Now Labour's education spokesman, David Blunkett, has cast aside that legacy. Watch Blunkett's lips - absolutely nothing will be done. Parents of children in grammar schools will have to vote for the destruction of their own schools before Labour lays a finger on them - and pigs might fly.
In truth, Labour abandoned its commitment to do away with selection 18 months ago when Tony Blair said there would be no vendetta against the 161 remaining grammar schools. That went hand in hand with a promise that Labour would not "allow a return to the division of children into successes and failures at 11". Maybe this attempt to square the circle passed muster in June 1995, and Mr Blunkett's subsequent invitation to the Labour party conference to watch his lips saying "no selection" might have led reasonable people to suppose that the party was committed to ... no selection. In the sharper focus of the Wirral South by-election the flaws in Labour's attempt to face both ways at once are all too apparent. The Conservatives see electoral advantage in emphasising Labour's historic enthusiasm for the comprehensive system and in emphasising an imaginary threat to the popular local grammar schools. Labour sees capital in restating its promise to protect the existing grammars. Those looking to find a policy that differentiates the two parties find themselves again let down. But why are both parties so sure that grammar schools are an electoral winner?

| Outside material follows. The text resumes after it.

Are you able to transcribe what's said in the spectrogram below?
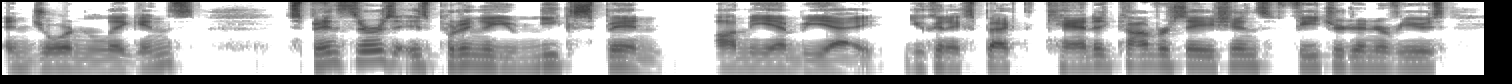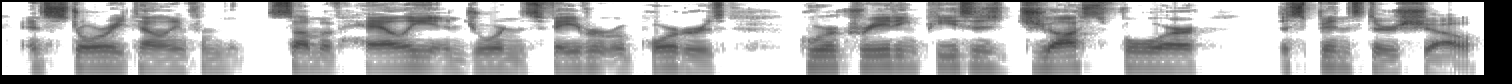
and Jordan Liggins. Spinsters is putting a unique spin on the NBA. You can expect candid conversations, featured interviews, and storytelling from some of Haley and Jordan's favorite reporters who are creating pieces just for the Spinsters show,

In the Wirral, one-third of children and their families are thrilled when they pass in to the local grammar schools. But two-thirds of the children fail, marked down, rejected and cast aside. Les Byrom, the Conservative candidate, was one of these himself. Consider the angry disappointment of middle-class families who have invested heavily in buying property there, only to find their child rejected after all. Consider the misery of all those families told by the education system that their child is "not academic" or "more suited to a technical education". Those old enough to have taken the 11-plus will remember it for the rest of their days - the glory of passing for the few, the ignominy of failure for the many. Families were split asunder, as one child made the grade and another failed. The secondary modern children felt branded for life: though enough subsequently passed A-levels, or moved on to better schools or colleges, to illustrate just how bad a predictor of intelligence and later success in life the 11-plus was.
The 11-plus was designed for a society that thought it needed a small educated elite to give orders and a large lumpen labouring mass to obey them. Those days are gone. The uneducated are mostly doomed to unemployment. Education policy has had to focus on equipping the many for a technological future. Successful countries are not those with the most Einsteins, but those with a highly educated population across the board. The grammar/secondary modern divide runs against our urgent economic need for a high level of mass education.
Grammar schools account for a small proportion of our secondary schools in Britain. But the annual selection process for these 161 schools still leaves a great many children living under the shadow of rejection at the age of 11. Maybe under Labour comprehensives would be so much improved that they will gain universal approval and parents will readily vote for the dismantling of the anachronistic grammars. But the trouble with grammar schools is that in the areas they survive there can be no proper comprehensives, deprived as they would be of the brightest third of 11-year-olds. Grammar schools never wither on the vine. They will only ever be removed by some brave education minister decreeing that it shall be so. But political bravery is not the dish of the day. Read his lips, Mr Blunkett will do absolutely nothing about it.Reuse content